Marc A. Hebert's Money Sense: Turn your resolutions for finances into realityBy MARC A. HEBERT
January 05. 2018 8:44PM
The start of a new year is the traditional time for making resolutions toward achieving your goals, but a goal without a plan is just a dream. Here are our steps to help turn your financial dreams into reality:
Get ready ...
The first step is to contemplate your dreams from an emotional perspective. Think back and emotionally re-acquaint yourself with your dreams. Next, articulate these dreams into well-defined goals. For example, you would like to retire at age 65 with an after-tax spending level of $60,000, adjusted yearly for inflation, to last until age 95. It's important to be specific with your goals.
Then, physically organize your dreams by implementing systems to track your progress toward your newly defined goals. This could be a paper filing system, a computer program, or even an app on your phone. Use what method works best for you.
Get set ...
One of the most important steps is to develop an action plan to attain your goals. First, you must decide the necessary steps to include in the plan. Next, put it all in writing and use your written goals to periodically remind you of your goals and the steps you need to take to meet them.
Here's an example guide for you to use as you accomplish your New Year's resolutions for your finances. Pick one step at a time and start working.
. Make yourself a budget. It is an effective way to track spending and avoid financial trouble.
. Stop wasting money. Whether it is a gym membership that you never use or a video streaming service that you never watch, this is money you spend with no benefit to you.
. Establish your emergency fund. This is the go-to fund for the times when you really need it - a job loss, illness or other unplanned expense.
. Save your change. Any time you pay for things in cash, throw the spare change in a jar - it is amazing how fast this can add up. Spare change can also be a part of that emergency reserve.
. Take a look at your credit report and score.
. Review your debts and how you manage them. Seek reputable debt counseling, if necessary.
. Review your insurance coverage with your agent. Do you have the correct type of coverage with sufficient protection? Consider getting an umbrella policy to cover any claims above that of your auto and homeowner's policy.

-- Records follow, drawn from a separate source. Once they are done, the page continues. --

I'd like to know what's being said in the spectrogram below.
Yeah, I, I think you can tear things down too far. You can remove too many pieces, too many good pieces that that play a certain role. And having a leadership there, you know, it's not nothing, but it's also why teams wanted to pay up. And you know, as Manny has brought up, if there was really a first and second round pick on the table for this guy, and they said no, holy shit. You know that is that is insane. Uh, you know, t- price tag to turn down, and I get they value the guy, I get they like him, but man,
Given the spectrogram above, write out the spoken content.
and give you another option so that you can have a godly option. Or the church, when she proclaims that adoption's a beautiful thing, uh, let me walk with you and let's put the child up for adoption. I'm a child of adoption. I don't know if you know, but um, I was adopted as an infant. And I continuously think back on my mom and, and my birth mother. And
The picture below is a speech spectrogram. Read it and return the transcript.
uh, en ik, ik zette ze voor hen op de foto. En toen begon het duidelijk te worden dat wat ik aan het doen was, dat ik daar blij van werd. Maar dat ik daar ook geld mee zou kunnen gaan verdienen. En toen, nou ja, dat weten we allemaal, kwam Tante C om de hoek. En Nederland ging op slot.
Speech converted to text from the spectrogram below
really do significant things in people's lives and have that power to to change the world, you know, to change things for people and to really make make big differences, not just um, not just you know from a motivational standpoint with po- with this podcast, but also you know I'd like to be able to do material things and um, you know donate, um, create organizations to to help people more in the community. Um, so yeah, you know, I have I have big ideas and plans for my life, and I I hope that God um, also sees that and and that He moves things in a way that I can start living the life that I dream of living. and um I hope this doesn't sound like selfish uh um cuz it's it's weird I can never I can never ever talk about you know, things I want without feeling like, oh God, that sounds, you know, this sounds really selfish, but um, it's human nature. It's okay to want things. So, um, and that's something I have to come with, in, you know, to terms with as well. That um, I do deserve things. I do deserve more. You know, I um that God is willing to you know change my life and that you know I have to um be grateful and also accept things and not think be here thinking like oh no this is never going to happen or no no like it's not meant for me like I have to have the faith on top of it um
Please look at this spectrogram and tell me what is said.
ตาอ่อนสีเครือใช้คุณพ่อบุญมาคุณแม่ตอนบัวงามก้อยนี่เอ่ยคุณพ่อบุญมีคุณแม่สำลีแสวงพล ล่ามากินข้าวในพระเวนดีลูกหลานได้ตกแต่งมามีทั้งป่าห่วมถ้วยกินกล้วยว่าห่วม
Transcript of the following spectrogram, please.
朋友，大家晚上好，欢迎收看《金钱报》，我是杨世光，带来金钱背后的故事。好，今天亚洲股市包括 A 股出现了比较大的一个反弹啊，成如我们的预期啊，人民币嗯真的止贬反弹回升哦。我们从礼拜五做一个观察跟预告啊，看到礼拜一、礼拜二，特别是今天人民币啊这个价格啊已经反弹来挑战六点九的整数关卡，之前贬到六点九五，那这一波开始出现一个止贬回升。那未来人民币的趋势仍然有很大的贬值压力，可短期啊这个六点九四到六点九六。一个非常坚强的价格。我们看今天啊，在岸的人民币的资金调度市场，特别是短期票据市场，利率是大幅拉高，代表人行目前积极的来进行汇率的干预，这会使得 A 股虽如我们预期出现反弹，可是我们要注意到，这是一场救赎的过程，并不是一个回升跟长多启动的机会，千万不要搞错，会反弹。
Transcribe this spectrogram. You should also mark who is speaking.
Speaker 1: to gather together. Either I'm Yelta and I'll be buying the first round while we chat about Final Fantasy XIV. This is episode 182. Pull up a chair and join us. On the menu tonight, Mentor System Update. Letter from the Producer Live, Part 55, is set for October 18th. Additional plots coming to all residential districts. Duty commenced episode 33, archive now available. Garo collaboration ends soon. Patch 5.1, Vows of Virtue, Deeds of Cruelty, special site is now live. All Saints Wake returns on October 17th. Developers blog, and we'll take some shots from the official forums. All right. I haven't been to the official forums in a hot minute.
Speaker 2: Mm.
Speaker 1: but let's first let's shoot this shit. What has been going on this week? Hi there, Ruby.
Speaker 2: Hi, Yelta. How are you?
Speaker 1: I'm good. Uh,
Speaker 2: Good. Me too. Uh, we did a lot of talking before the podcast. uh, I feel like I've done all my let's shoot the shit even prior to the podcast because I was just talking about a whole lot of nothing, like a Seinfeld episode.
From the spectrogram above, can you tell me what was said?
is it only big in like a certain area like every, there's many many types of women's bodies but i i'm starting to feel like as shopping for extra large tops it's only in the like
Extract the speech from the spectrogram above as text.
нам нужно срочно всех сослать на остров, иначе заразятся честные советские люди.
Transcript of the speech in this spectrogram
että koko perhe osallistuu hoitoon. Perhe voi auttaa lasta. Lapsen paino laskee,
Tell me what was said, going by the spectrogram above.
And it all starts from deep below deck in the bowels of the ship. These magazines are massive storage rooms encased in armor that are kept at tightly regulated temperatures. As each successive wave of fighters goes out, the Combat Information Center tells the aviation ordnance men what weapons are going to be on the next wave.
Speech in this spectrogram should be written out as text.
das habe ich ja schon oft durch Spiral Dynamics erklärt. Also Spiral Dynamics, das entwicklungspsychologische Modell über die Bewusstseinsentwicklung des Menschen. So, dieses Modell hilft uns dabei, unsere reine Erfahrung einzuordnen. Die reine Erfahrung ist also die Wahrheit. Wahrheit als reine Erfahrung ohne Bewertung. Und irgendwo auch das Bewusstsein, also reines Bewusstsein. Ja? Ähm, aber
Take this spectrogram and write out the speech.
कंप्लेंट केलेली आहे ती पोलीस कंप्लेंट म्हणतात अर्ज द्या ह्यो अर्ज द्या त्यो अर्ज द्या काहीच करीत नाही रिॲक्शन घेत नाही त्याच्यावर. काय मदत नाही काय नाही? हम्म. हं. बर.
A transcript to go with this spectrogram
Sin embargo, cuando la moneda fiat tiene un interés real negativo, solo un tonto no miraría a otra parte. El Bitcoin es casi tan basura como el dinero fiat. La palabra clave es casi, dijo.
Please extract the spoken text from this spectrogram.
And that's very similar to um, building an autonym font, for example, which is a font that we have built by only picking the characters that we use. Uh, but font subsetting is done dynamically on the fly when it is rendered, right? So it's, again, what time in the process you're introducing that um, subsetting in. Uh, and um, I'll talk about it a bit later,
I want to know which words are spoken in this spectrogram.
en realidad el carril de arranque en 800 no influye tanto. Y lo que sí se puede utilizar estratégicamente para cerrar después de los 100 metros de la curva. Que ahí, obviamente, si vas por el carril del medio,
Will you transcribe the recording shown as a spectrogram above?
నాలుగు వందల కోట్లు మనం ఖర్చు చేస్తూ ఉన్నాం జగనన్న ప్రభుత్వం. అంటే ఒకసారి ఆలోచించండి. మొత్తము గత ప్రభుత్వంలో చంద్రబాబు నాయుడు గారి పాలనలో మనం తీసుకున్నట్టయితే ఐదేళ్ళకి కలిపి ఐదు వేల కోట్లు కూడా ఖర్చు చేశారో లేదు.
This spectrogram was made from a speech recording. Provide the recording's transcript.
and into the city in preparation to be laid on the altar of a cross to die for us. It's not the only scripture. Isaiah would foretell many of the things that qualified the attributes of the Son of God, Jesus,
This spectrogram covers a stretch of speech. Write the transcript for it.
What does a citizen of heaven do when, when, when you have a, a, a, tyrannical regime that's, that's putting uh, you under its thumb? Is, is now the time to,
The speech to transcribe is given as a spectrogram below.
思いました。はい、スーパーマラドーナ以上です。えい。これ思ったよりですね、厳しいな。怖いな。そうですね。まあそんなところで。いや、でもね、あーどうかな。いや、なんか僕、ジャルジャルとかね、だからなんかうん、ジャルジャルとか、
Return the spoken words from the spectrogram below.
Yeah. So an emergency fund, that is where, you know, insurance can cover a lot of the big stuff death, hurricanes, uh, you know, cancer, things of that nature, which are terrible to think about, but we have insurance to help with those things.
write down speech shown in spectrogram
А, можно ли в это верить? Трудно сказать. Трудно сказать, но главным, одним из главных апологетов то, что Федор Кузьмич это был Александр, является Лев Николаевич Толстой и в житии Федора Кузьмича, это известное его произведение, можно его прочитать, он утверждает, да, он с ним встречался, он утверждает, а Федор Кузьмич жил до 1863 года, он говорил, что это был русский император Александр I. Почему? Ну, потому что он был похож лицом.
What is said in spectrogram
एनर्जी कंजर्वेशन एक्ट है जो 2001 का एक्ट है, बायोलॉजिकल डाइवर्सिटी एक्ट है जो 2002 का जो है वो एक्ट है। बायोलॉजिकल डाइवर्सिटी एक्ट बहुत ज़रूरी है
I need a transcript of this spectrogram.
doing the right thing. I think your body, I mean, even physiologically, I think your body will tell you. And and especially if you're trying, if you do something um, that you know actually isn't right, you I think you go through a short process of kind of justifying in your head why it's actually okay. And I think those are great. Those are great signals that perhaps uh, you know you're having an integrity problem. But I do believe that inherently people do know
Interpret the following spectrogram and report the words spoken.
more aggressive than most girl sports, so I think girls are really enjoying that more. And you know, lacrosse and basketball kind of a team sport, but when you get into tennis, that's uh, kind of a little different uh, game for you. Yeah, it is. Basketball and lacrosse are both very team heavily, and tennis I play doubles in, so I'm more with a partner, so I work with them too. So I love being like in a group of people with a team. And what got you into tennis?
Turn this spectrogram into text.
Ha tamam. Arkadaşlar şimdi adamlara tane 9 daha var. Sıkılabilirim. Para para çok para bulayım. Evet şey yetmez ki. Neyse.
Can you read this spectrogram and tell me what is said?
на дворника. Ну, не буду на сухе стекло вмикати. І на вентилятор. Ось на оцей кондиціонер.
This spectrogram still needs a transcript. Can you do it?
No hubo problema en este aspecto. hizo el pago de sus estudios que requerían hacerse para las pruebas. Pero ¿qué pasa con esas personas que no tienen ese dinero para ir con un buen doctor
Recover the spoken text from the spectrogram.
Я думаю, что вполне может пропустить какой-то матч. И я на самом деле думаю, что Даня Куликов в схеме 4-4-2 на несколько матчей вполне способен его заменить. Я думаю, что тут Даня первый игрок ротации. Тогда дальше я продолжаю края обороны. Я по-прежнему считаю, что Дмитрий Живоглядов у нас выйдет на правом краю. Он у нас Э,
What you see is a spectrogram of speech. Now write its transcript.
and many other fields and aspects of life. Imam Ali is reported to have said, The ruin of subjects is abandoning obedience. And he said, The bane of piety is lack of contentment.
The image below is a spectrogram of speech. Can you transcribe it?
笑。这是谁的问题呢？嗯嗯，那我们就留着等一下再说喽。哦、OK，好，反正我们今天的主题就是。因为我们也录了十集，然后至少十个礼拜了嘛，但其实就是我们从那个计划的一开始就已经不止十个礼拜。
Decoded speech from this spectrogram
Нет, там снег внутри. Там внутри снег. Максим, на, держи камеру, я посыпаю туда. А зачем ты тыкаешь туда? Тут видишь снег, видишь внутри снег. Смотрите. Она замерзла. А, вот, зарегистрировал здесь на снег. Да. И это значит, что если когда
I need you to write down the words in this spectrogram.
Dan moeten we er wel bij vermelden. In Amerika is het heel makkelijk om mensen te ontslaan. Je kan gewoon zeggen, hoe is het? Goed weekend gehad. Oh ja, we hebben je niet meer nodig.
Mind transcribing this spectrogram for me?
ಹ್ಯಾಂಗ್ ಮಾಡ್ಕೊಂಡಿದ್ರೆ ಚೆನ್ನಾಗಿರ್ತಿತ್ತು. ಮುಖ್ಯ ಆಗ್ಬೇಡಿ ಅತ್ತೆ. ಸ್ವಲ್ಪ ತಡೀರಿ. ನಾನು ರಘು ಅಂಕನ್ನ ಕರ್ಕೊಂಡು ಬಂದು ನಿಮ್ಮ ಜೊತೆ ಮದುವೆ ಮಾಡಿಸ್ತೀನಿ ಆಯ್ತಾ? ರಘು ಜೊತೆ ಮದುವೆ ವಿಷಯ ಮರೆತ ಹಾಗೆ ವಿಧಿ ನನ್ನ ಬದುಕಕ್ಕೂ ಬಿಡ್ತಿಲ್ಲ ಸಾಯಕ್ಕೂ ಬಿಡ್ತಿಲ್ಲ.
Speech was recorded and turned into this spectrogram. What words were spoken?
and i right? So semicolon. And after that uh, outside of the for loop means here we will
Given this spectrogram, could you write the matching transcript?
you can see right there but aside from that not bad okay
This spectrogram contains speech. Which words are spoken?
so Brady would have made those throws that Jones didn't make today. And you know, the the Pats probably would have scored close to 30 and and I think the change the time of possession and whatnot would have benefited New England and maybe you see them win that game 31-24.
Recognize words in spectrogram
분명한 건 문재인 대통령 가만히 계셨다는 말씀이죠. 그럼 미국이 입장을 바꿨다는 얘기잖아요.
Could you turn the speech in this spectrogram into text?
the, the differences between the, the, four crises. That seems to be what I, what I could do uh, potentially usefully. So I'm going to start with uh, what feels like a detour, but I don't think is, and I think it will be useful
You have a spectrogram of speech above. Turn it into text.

. Document the contents found in your home.
. Check the beneficiary designations on your retirement accounts, life insurance policies, and 401(k)s and IRAs.
. Review your retirement plan contributions. Saving funds automatically, such as through payroll deductions into a 401(k), is the easiest way to go. Retirement is expensive, and the sooner that you start to save the better your finances will look in retirement.
. Decide if refinancing your home mortgage is an option.
. Read an investment guide or other financial book periodically. Make a commitment to learn as much as you can about the nature of money.
. Locate a tax adviser to minimize your tax liability.
. Locate a financial planner to maximize your finance and investing potential.
. Discuss your estate planning with an attorney. This could involve preparing a will for the first time or reviewing documents written many years ago. Reviewing your estate planning every few years helps to ensure that your wishes are followed once you pass on.
. Make a net worth statement. This involves listing all your assets, then all your liabilities - subtract the liabilities from the assets and you have your net worth. Check this every year to make sure it is increasing in a positive direction.
Once started on your steps, monitor your progress. Are you on target? Are you following your plan? Is your plan working for you? Remember that financial planning is a lifelong process of taking small steps forward.
Marc A. Hebert, M.S., CFP, is a senior member and president of the wealth management and financial planning firm The Harbor Group of Bedford. Email questions to Marc at firstname.lastname@example.org. Your question and his response might appear in a future column.